There was once was a "organisation" with the name 20/1 spoken twentyone. In english correct, but in german "totally unexceptable" by the germans. Im so ashamed to be one . For me personally : NO PROBLEM !
Im still on the look-out for german celabrity`s and never give up.
Best regards from "good old Germany"
Countess
'You should really be sympathetic to people who suffer 'Normalism' (Geoff)
My Child (born 97) has Dyscalculia
Sorry for any spelling mistakes ;-)

Hi Countess !
Thanks for that, it was very interesting as I can only count to ten in German.
If 23 is spoken backwards; Three and Twenty.
For a much longer number, like 1,245, 723.
Then it must be spoken backwards as well?

My question is, if you wrote down the long number 1,235,723 as someone spoke it to you in German.
Do you begin writing it from the three or the one? As it is spoken.
Or wait to hear the whole number before writing it.
From left to right, or right to left?

But also, if 23 is spoken three and twenty. From right to left.
What happens when you speak a Telephone Number?
Do you start with the last or first number?
Right to left, or left to right?

Hi Geoff !
The number 1.235.723 is spoken in German like :
one million, twohundred five and thirty thousend, sevenhundred three and twenty. (Puhhh it`s quiet difficult to translate in such way) So the "backwards" part is always in the numbers from 13 till 99. I usually write down numbers after I heard them and from left to right.
Telephone Numbers are spelt in both ways. Like saying 1 2 3 4 5 or like 12 34 5 or even 123 45.

As you can see, the german language is not so "friendly" and understandable for dyscalculic persons, they easyly mix it up and write down 85 for a 58.

Best regards from Countess

PS: Are you a dyscalculic person ? How old are you ? Please forgive me my curiosity

'You should really be sympathetic to people who suffer 'Normalism' (Geoff)
My Child (born 97) has Dyscalculia
Sorry for any spelling mistakes ;-)
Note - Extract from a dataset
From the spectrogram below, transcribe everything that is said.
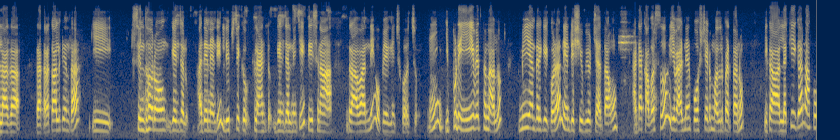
ఇలాగా రకరకాల కింద ఈ సింధూరం గింజలు అదేనండి లిప్స్టిక్ ప్లాంట్ గింజల నుంచి తీసిన ద్రావాన్ని ఉపయోగించుకోవచ్చు. ఇప్పుడు ఈ విత్తనాలు మీ అందరికీ కూడా నేను డిస్ట్రిబ్యూట్ చేద్దాము. అంటే కవర్స్ ఇవాళ నేను పోస్ట్ చేయడం మొదలు పెడతాను. ఇక లక్కీగా నాకు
Hi Countess!
Thanks for the information. I emailed a Belgian friend, and it seems that it is the same in Flemish and probably Dutch.
I think that language causes a lot of problems with Maths.
It would make more sense in english, to have tenty one and tenty two, than eleven and twelve. Or maybe onety one and onety two ?
Also I don't have Dyscalculia, and I am 51.
I was a school teacher briefly, though I had viral encephalitis, which caused some brain damage. Made me a bit disorganised. So I retired from teaching and ever since I have been involved with research and study into Learning Difficulties.
Geoff.